Segment Open

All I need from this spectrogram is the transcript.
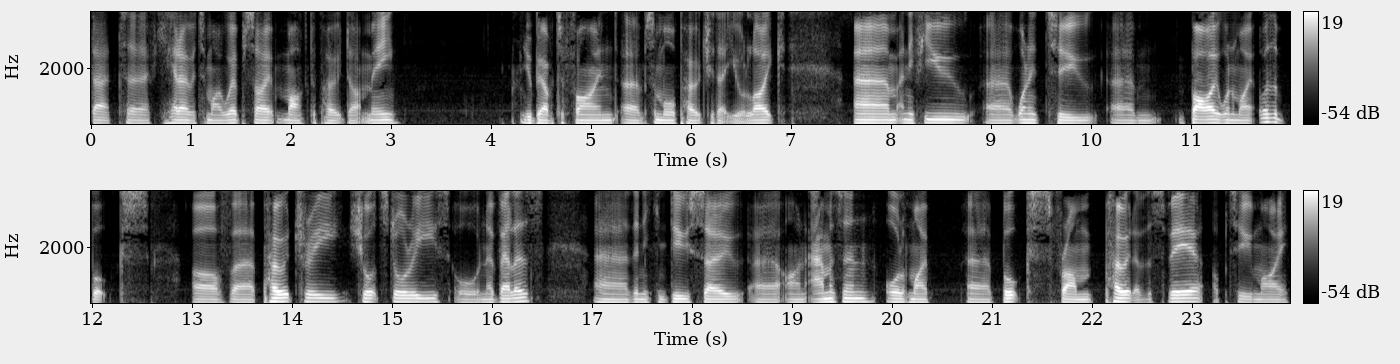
that uh, if you head over to my website, markthepoet.me, you'll be able to find um, some more poetry that you'll like. Um, and if you uh, wanted to um, buy one of my other books of uh, poetry, short stories, or novellas, uh, then you can do so uh, on Amazon. All of my uh, books from Poet of the Sphere up to my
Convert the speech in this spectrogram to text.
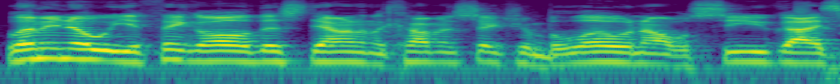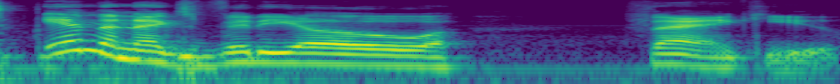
Let me know what you think all of this down in the comment section below, and I will see you guys in the next video. Thank you.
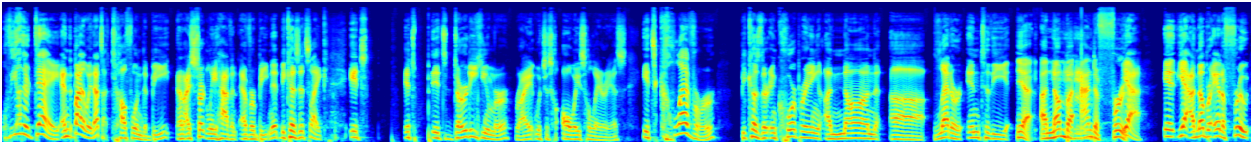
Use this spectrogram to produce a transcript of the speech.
Well, the other day, and by the way, that's a tough one to beat, and I certainly haven't ever beaten it because it's like it's it's it's dirty humor, right? Which is always hilarious. It's clever because they're incorporating a non uh, letter into the yeah, a number and a fruit. yeah, it yeah, a number and a fruit,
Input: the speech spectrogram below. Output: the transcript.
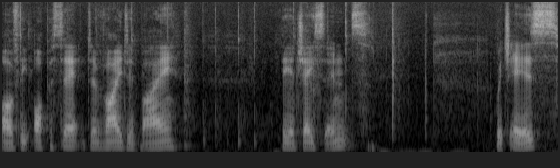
of the opposite divided by the adjacent, which is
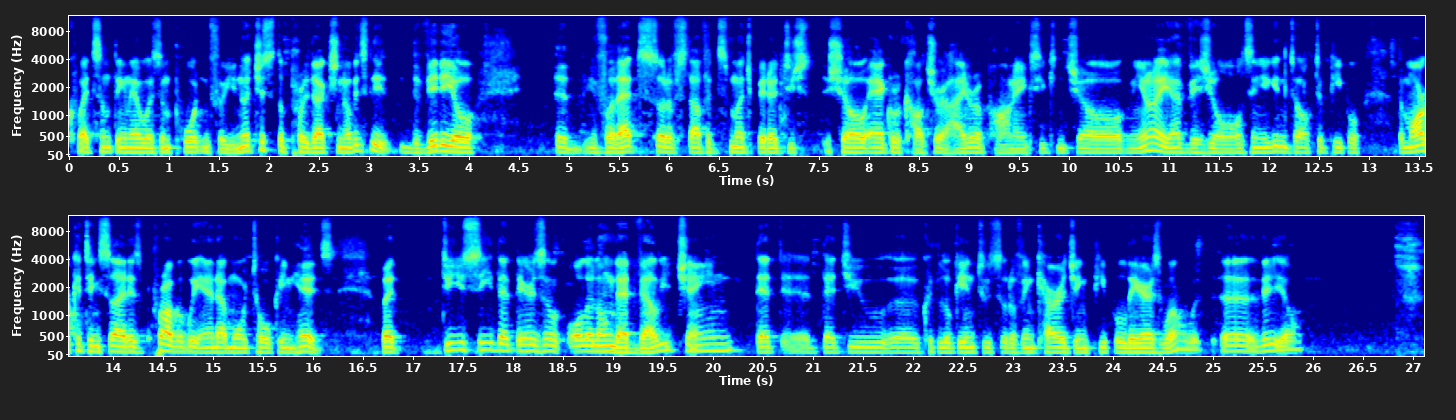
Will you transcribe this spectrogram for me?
quite something that was important for you not just the production obviously the video for that sort of stuff, it's much better to sh show agriculture, hydroponics. You can show, you know, you have visuals and you can talk to people. The marketing side is probably end up more talking heads. But do you see that there's a, all along that value chain that uh, that you uh, could look into, sort of encouraging people there as well with uh, video?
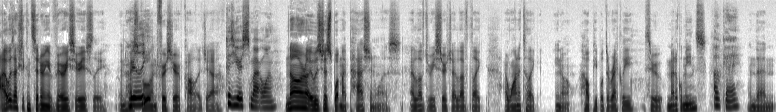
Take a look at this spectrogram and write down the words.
I was actually considering it very seriously in high Really? school and first year of college. Yeah. Because you're a smart one. No, no, no, it was just what my passion was. I loved research. I loved like I wanted to like you know help people directly through medical means. Okay. And then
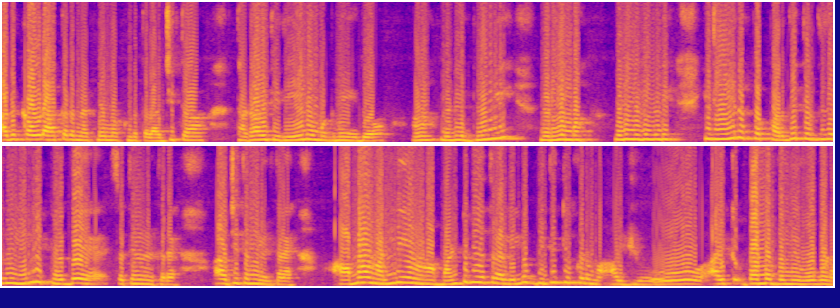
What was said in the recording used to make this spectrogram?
ಅದಕ್ಕೆ ಅವಳು ಆತರ ನಟನೆ ಮಾಡ್ಕೊಂಡಿರ್ತಾಳೆ ಅಜಿತ, ತಡ ಆಯ್ತಿದ್ ಏನು ಮಗ್ನೆ ಇದು. ಆ ನಡಿ, ಭೂಮಿ, ನಡಿಯಮ್ಮ, ನಡಿ ನಡಿ ನಡಿ. ಇದು ಏನಪ್ಪ ಪರ್ದೆ ತೆಗ್ದಿದ್ರು ಇಲ್ಲಿ ಪರ್ದೆ ಸತ್ಯನ ಹೇಳ್ತಾರೆ. ಅಜಿತನ ಹೇಳ್ತಾರೆ. ಅಮ್ಮ ಅಲ್ಲಿ ಆ ಮಂಟಪದ ಹತ್ರ ಅಲ್ಲೆಲ್ಲೋ ಬಿದ್ದಿತ್ತು ಕಣಮ್ಮ. ಅಯ್ಯೋ, ಆಯ್ತು, ಬಮ್ಮ, ಬನ್ನಿ, ಹೋಗೋಣ.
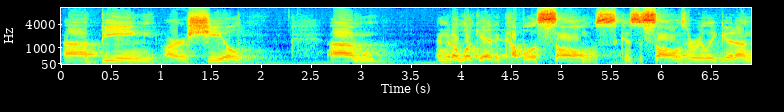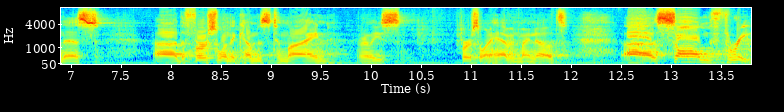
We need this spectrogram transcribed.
uh, being our shield. Um, I'm going to look at a couple of Psalms because the Psalms are really good on this. Uh, the first one that comes to mind, or at least first one I have in my notes, uh, Psalm 3.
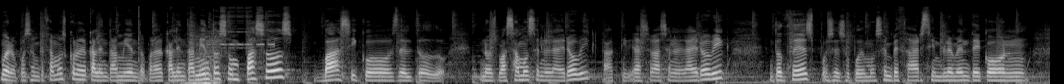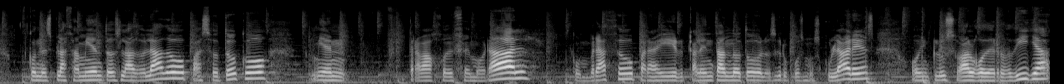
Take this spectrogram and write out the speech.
Bueno, pues empezamos con el calentamiento. Para el calentamiento son pasos básicos del todo. Nos basamos en el aeróbic, la actividad se basa en el aeróbic, entonces pues eso, podemos empezar simplemente con, con desplazamientos lado-lado, paso-toco, también trabajo de femoral, con brazo para ir calentando todos los grupos musculares o incluso algo de rodilla,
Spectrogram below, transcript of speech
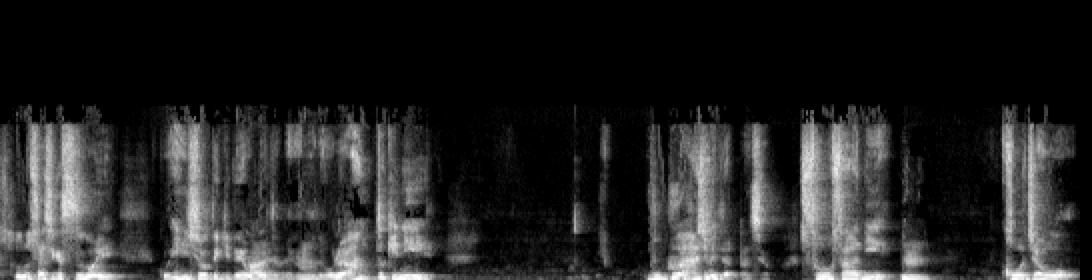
その写真がすごいこう印象的で覚えてるんだけど、俺はあの時に、僕は初めてだったんですよ。ソーサーにうん。紅茶を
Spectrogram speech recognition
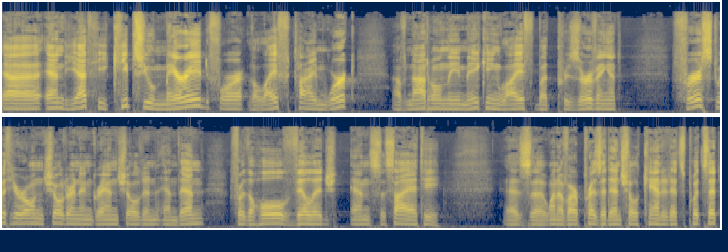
uh, and yet He keeps you married for the lifetime work of not only making life but preserving it first with your own children and grandchildren, and then for the whole village and society. As uh, one of our presidential candidates puts it,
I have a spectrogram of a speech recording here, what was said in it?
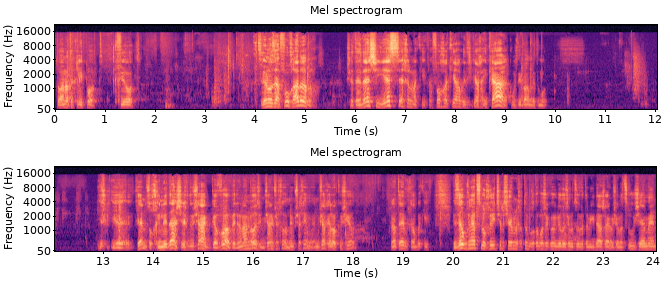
טוענות הקליפות, כפירות. אצלנו זה הפוך, אדרבה. כשאתה יודע שיש שכל מקיף, הפוך רקיח ותשכח עיקר, כמו שדיברנו אתמול. יש, כן, זוכים לדע שיש קדושה גבוה ועליונה מאוד, שמשם נמשכים, נמשכים, נמשך אלו הקושיות. מבחינת האב, מבחינת בקיף. וזהו מבחינת צלוחית של שמן חתום בחותמו של כהן גדול שמצאו בבית המקדש, היינו שמצאו שמן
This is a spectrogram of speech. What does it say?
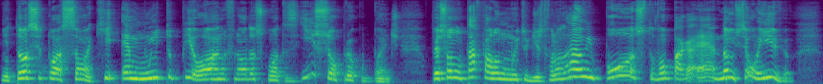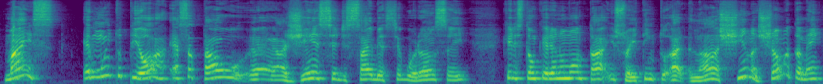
Então a situação aqui é muito pior no final das contas. Isso é o preocupante. O pessoal não está falando muito disso, falando, ah, o imposto, vão pagar. É, não, isso é horrível. Mas é muito pior essa tal é, agência de cibersegurança aí que eles estão querendo montar. Isso aí tem. Ah, na China, chama também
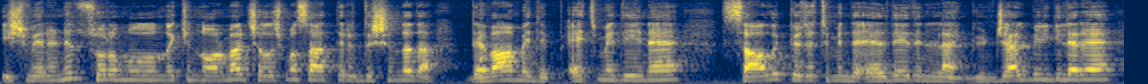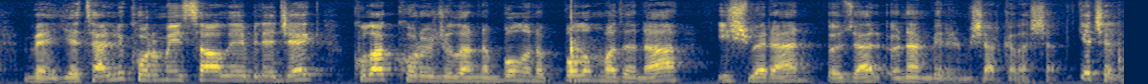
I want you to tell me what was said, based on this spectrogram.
işverenin sorumluluğundaki normal çalışma saatleri dışında da devam edip etmediğine, sağlık gözetiminde elde edinilen güncel bilgilere ve yeterli korumayı sağlayabilecek kulak koruyucularının bulunup bulunmadığına işveren özel önem verilmiş arkadaşlar. Geçelim.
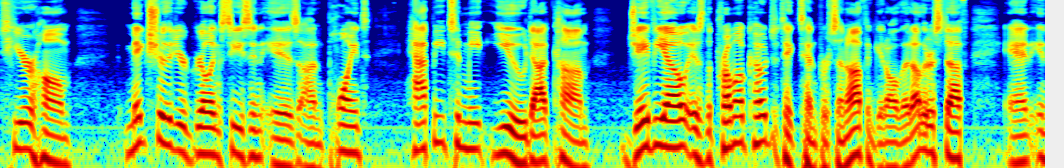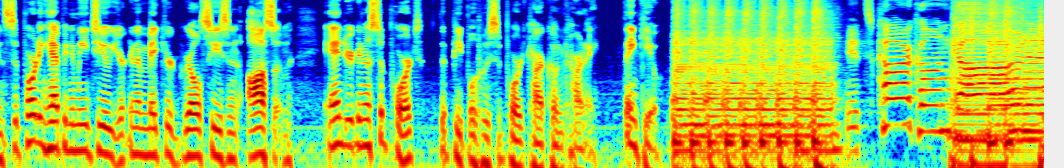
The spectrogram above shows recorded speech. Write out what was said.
to your home. Make sure that your grilling season is on point. Happy to meet you.com. JVO is the promo code to take 10% off and get all that other stuff. And in supporting Happy to Meet You, you're going to make your grill season awesome and you're going to support the people who support Car Con Carne. Thank you. It's car con carne.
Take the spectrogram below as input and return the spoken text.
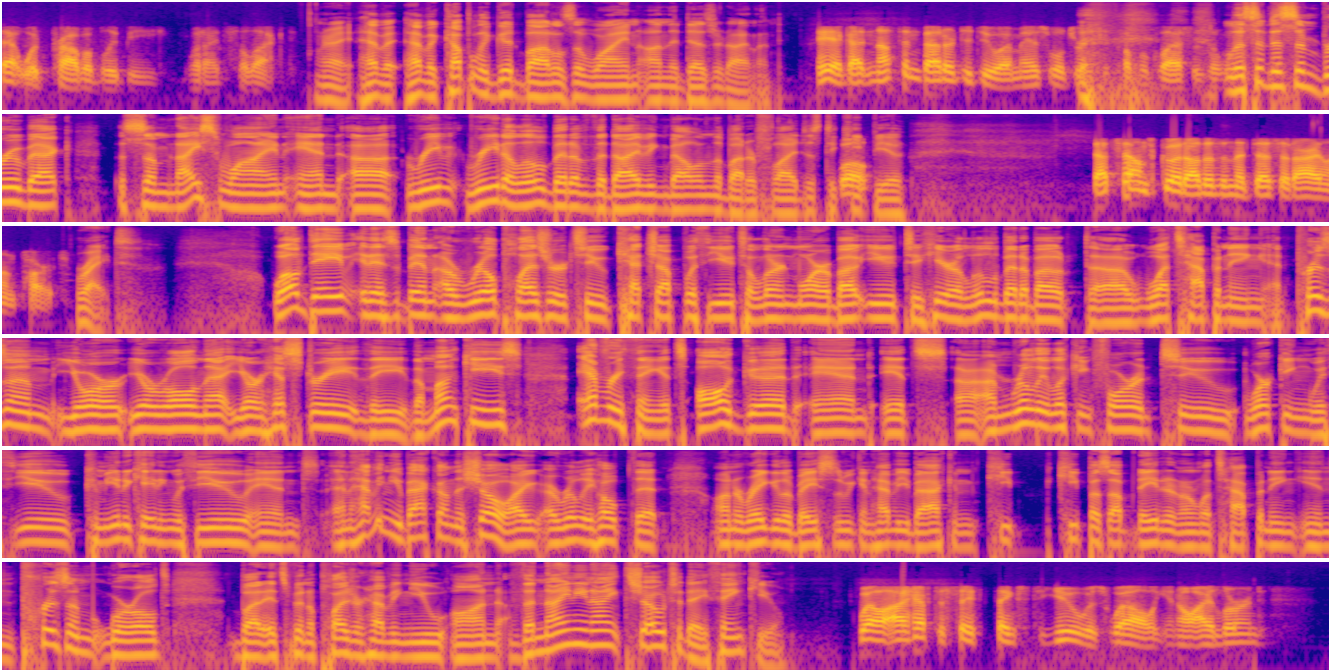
that would probably be what I'd select. All right. Have a have a couple of good bottles of wine on the desert island. Hey, I got nothing better to do. I may as well drink a couple glasses of wine. Listen to some Brubeck, some nice wine, and uh, re- read a little bit of the Diving Bell and the Butterfly just to Well- keep you That sounds good, other than the desert island part. Right. Well, Dave, it has been a real pleasure to catch up with you, to learn more about you, to hear a little bit about uh, what's happening at Prism, your your role in that, your history, the the monkeys, everything. It's all good, and it's. Uh, I'm really looking forward to working with you, communicating with you, and and having you back on the show. I, I really hope that on a regular basis we can have you back and keep keep us updated on what's happening in Prism World. But it's been a pleasure having you on the 99th show today. Thank you. Well, I have to say thanks to you as well. You know, I learned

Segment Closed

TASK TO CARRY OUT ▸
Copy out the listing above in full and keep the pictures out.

ANSWER TO THIS PROBLEM ▸
All I need from this spectrogram is the transcript.
that uh, if you head over to my website, markthepoet.me, you'll be able to find um, some more poetry that you'll like. Um, and if you uh, wanted to um, buy one of my other books of uh, poetry, short stories, or novellas, uh, then you can do so uh, on Amazon. All of my uh, books from Poet of the Sphere up to my
Convert the speech in this spectrogram to text.
Let me know what you think all of this down in the comment section below, and I will see you guys in the next video. Thank you.
Use this spectrogram to produce a transcript of the speech.
Well, the other day, and by the way, that's a tough one to beat, and I certainly haven't ever beaten it because it's like it's it's it's dirty humor, right? Which is always hilarious. It's clever because they're incorporating a non uh, letter into the yeah, a number and a fruit. yeah, it yeah, a number and a fruit,
Input: the speech spectrogram below. Output: the transcript.
of the opposite divided by the adjacent, which is
Will you transcribe this spectrogram for me?
quite something that was important for you not just the production obviously the video for that sort of stuff, it's much better to sh show agriculture, hydroponics. You can show, you know, you have visuals and you can talk to people. The marketing side is probably end up more talking heads. But do you see that there's a, all along that value chain that uh, that you uh, could look into, sort of encouraging people there as well with uh, video?
Take a look at this spectrogram and write down the words.
I was actually considering it very seriously in high Really? school and first year of college. Yeah. Because you're a smart one. No, no, no, it was just what my passion was. I loved research. I loved like I wanted to like you know help people directly through medical means. Okay. And then
What was said in the recording used to make this spectrogram?
ಅದಕ್ಕೆ ಅವಳು ಆತರ ನಟನೆ ಮಾಡ್ಕೊಂಡಿರ್ತಾಳೆ ಅಜಿತ, ತಡ ಆಯ್ತಿದ್ ಏನು ಮಗ್ನೆ ಇದು. ಆ ನಡಿ, ಭೂಮಿ, ನಡಿಯಮ್ಮ, ನಡಿ ನಡಿ ನಡಿ. ಇದು ಏನಪ್ಪ ಪರ್ದೆ ತೆಗ್ದಿದ್ರು ಇಲ್ಲಿ ಪರ್ದೆ ಸತ್ಯನ ಹೇಳ್ತಾರೆ. ಅಜಿತನ ಹೇಳ್ತಾರೆ. ಅಮ್ಮ ಅಲ್ಲಿ ಆ ಮಂಟಪದ ಹತ್ರ ಅಲ್ಲೆಲ್ಲೋ ಬಿದ್ದಿತ್ತು ಕಣಮ್ಮ. ಅಯ್ಯೋ, ಆಯ್ತು, ಬಮ್ಮ, ಬನ್ನಿ, ಹೋಗೋಣ.
We need this spectrogram transcribed.
uh, being our shield. Um, I'm going to look at a couple of Psalms because the Psalms are really good on this. Uh, the first one that comes to mind, or at least first one I have in my notes, uh, Psalm 3.
Take this spectrogram and write out the speech.
Bueno, pues empezamos con el calentamiento. Para el calentamiento son pasos básicos del todo. Nos basamos en el aeróbic, la actividad se basa en el aeróbic, entonces pues eso, podemos empezar simplemente con, con desplazamientos lado-lado, paso-toco, también trabajo de femoral, con brazo para ir calentando todos los grupos musculares o incluso algo de rodilla,
Spectrogram below, transcript of speech
その写真がすごいこう印象的で覚えてるんだけど、俺はあの時に、僕は初めてだったんですよ。ソーサーにうん。紅茶を
Spectrogram speech recognition
uh, and yet He keeps you married for the lifetime work of not only making life but preserving it first with your own children and grandchildren, and then for the whole village and society. As uh, one of our presidential candidates puts it,
I have a spectrogram of a speech recording here, what was said in it?
טוענות הקליפות, כפירות. אצלנו זה הפוך, אדרבה. כשאתה יודע שיש שכל מקיף, הפוך רקיח ותשכח עיקר, כמו שדיברנו אתמול. יש, כן, זוכים לדע שיש קדושה גבוה ועליונה מאוד, שמשם נמשכים, נמשכים, נמשך אלו הקושיות. מבחינת האב, מבחינת בקיף. וזהו מבחינת צלוחית של שמן חתום בחותמו של כהן גדול שמצאו בבית המקדש, היינו שמצאו שמן
This is a spectrogram of speech. What does it say?
Então a situação aqui é muito pior no final das contas. Isso é o preocupante. O pessoal não está falando muito disso, falando, ah, o imposto, vão pagar. É, não, isso é horrível. Mas é muito pior essa tal é, agência de cibersegurança aí que eles estão querendo montar. Isso aí tem. Ah, na China, chama também
I want you to tell me what was said, based on this spectrogram.
işverenin sorumluluğundaki normal çalışma saatleri dışında da devam edip etmediğine, sağlık gözetiminde elde edinilen güncel bilgilere ve yeterli korumayı sağlayabilecek kulak koruyucularının bulunup bulunmadığına işveren özel önem verilmiş arkadaşlar. Geçelim.
The spectrogram above shows recorded speech. Write out what was said.
to your home. Make sure that your grilling season is on point. Happy to meet you.com. JVO is the promo code to take 10% off and get all that other stuff. And in supporting Happy to Meet You, you're going to make your grill season awesome and you're going to support the people who support Car Con Carne. Thank you. It's car con carne.
Take the spectrogram below as input and return the spoken text.
that would probably be what I'd select. All right. Have a have a couple of good bottles of wine on the desert island. Hey, I got nothing better to do. I may as well drink a couple glasses of wine. Listen to some Brubeck, some nice wine, and uh, re- read a little bit of the Diving Bell and the Butterfly just to Well- keep you That sounds good, other than the desert island part. Right. Well, Dave, it has been a real pleasure to catch up with you, to learn more about you, to hear a little bit about uh, what's happening at Prism, your your role in that, your history, the the monkeys, everything. It's all good, and it's. Uh, I'm really looking forward to working with you, communicating with you, and and having you back on the show. I, I really hope that on a regular basis we can have you back and keep keep us updated on what's happening in Prism World. But it's been a pleasure having you on the 99th show today. Thank you. Well, I have to say thanks to you as well. You know, I learned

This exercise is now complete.